- Exercise material
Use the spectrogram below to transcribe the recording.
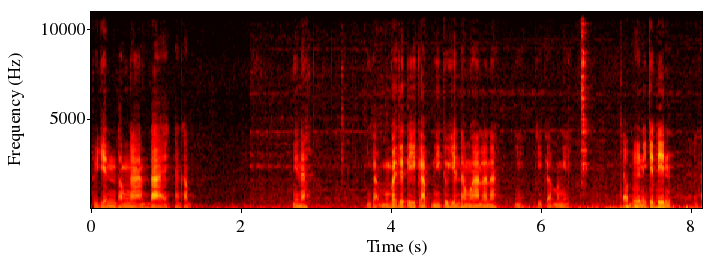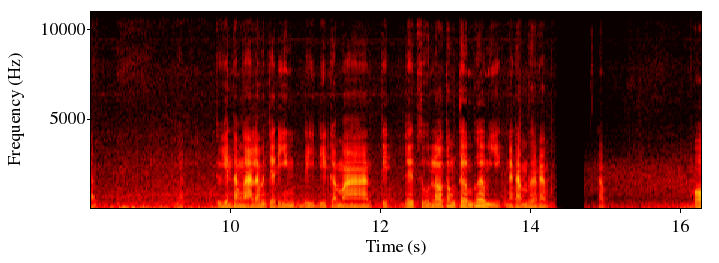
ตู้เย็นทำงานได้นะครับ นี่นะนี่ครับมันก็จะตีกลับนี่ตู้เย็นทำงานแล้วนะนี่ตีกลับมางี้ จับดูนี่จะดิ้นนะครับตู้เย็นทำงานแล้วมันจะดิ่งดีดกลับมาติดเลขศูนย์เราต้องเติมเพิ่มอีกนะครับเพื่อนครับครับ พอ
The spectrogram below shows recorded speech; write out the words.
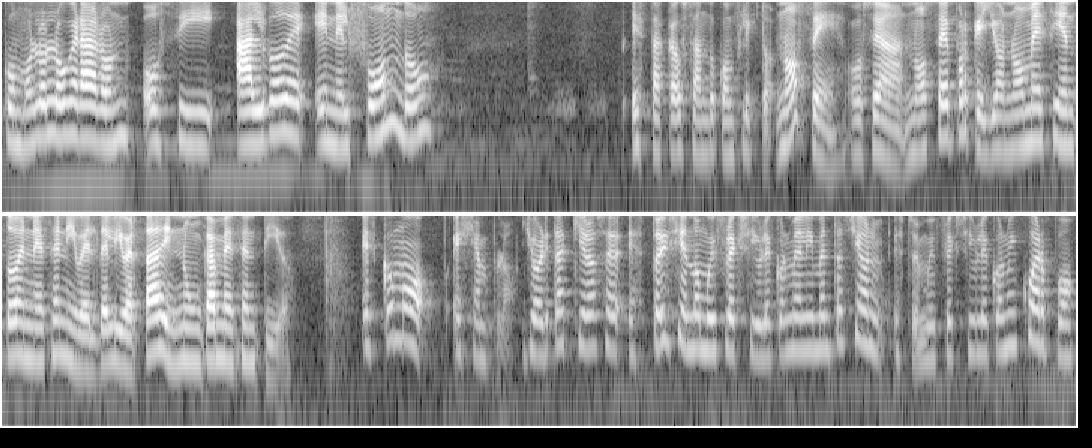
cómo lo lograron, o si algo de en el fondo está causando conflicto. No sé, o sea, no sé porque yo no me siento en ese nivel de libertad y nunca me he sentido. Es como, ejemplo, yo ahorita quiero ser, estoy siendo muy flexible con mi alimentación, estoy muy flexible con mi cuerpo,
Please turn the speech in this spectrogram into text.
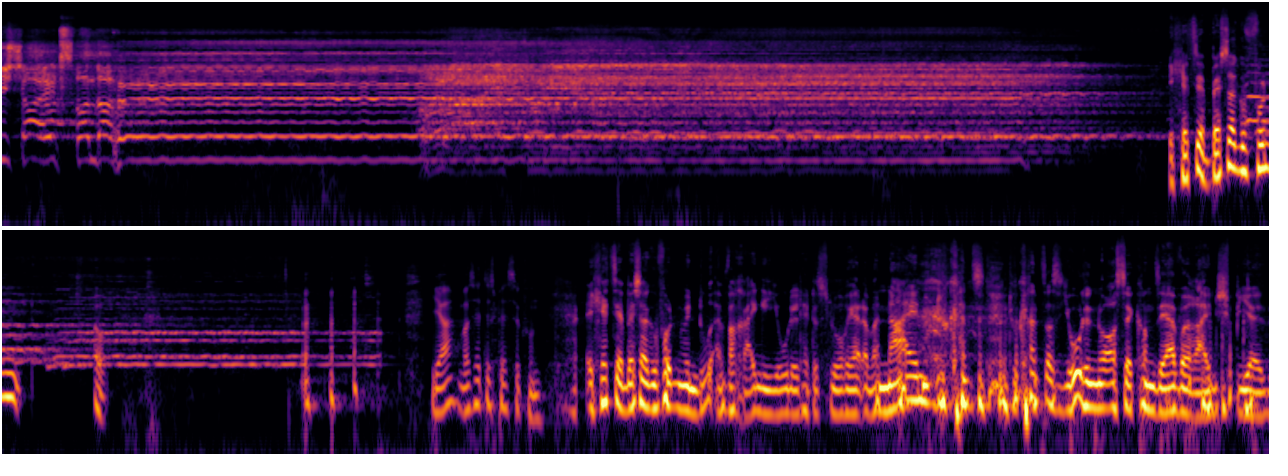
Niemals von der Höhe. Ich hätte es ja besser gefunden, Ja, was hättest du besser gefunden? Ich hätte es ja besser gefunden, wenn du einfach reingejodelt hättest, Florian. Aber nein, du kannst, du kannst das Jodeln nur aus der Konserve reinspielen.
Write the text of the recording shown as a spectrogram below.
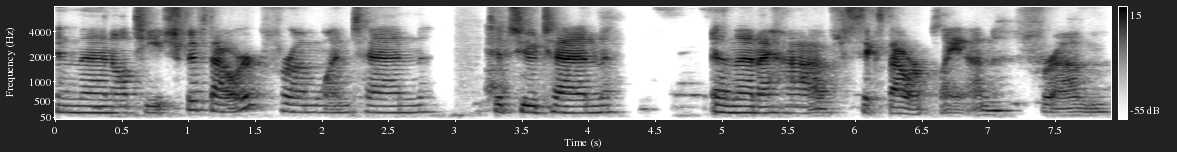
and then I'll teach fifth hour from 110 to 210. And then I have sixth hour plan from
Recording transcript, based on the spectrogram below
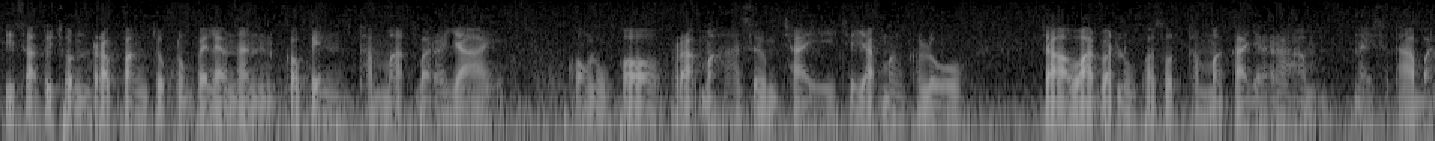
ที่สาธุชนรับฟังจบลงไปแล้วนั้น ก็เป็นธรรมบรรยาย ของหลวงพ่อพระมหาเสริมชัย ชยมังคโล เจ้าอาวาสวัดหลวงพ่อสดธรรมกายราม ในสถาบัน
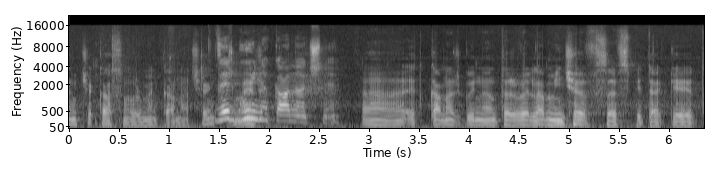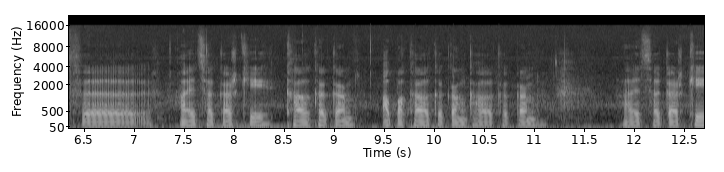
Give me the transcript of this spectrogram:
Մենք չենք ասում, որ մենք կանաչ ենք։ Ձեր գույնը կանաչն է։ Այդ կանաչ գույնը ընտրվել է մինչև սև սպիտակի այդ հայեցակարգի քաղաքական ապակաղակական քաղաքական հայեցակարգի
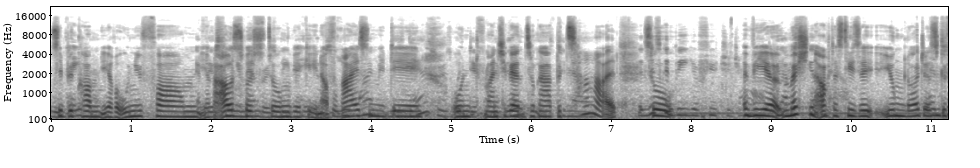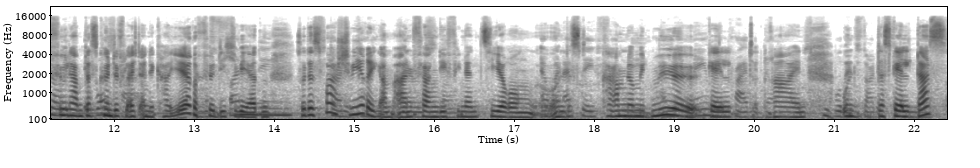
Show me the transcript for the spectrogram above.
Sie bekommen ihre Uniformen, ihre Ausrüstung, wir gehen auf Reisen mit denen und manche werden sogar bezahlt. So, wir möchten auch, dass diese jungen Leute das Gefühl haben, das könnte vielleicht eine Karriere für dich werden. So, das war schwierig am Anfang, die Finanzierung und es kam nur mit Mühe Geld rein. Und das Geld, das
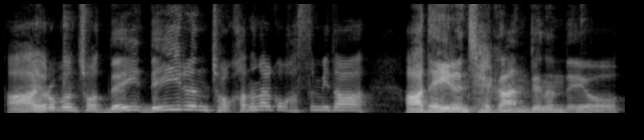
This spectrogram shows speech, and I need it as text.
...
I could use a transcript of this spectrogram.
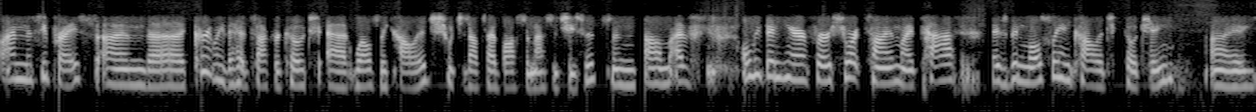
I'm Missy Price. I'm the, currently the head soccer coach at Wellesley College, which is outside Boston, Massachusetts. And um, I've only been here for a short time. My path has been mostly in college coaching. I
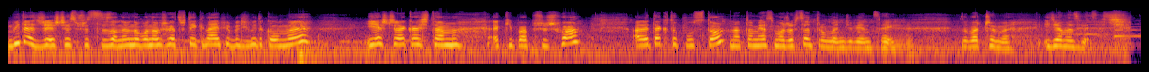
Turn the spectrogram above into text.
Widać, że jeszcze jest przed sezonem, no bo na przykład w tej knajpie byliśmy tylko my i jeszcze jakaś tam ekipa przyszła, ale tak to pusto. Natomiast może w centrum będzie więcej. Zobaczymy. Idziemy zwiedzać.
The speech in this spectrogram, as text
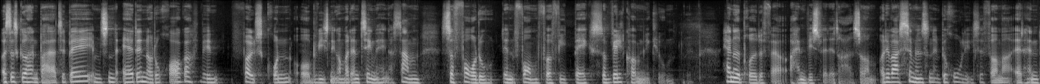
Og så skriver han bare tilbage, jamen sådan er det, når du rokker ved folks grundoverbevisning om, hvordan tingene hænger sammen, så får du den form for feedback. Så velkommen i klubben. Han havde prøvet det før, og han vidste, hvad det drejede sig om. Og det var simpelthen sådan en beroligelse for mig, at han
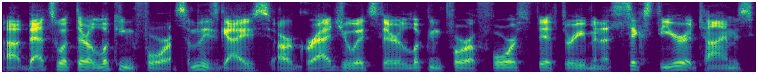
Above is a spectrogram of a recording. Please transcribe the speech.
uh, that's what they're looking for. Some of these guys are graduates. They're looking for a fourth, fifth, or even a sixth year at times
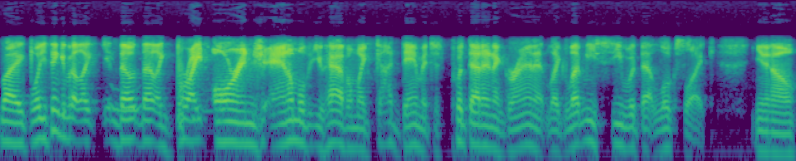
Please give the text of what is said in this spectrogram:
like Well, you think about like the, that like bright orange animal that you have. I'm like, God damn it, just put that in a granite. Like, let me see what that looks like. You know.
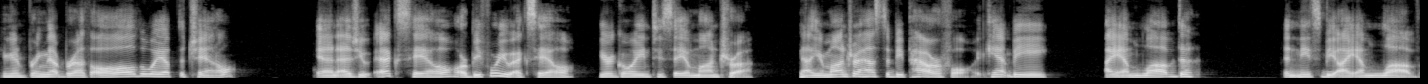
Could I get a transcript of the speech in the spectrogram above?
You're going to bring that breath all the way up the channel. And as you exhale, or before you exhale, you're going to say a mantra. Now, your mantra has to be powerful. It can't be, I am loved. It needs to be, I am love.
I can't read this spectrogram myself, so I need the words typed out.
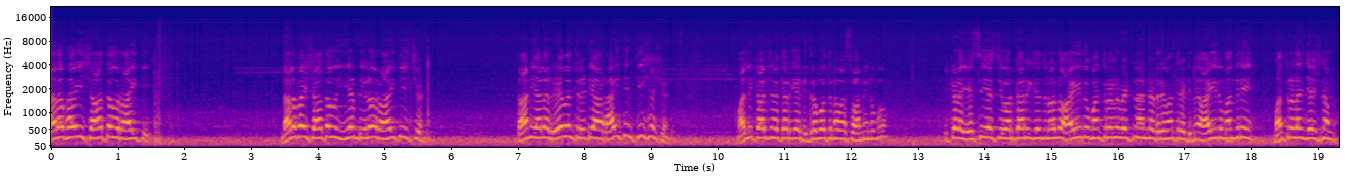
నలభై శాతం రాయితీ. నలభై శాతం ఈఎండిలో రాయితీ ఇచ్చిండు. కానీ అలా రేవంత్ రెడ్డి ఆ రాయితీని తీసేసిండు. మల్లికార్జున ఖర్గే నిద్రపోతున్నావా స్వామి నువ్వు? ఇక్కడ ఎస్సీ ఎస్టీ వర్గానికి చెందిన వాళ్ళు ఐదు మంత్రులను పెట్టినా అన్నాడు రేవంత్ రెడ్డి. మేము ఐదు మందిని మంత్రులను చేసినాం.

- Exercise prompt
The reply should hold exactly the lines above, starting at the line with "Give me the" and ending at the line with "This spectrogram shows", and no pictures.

- Response
Give me the transcript of this spectrogram:
Մենք չենք ասում, որ մենք կանաչ ենք։ Ձեր գույնը կանաչն է։ Այդ կանաչ գույնը ընտրվել է մինչև սև սպիտակի այդ հայեցակարգի քաղաքական ապակաղակական քաղաքական հայեցակարգի
Show me the transcript for the spectrogram above.
Sie bekommen ihre Uniformen, ihre Ausrüstung, wir gehen auf Reisen mit denen und manche werden sogar bezahlt. So, wir möchten auch, dass diese jungen Leute das Gefühl haben, das könnte vielleicht eine Karriere für dich werden. So, das war schwierig am Anfang, die Finanzierung und es kam nur mit Mühe Geld rein. Und das Geld, das
This spectrogram shows speech, and I need it as text.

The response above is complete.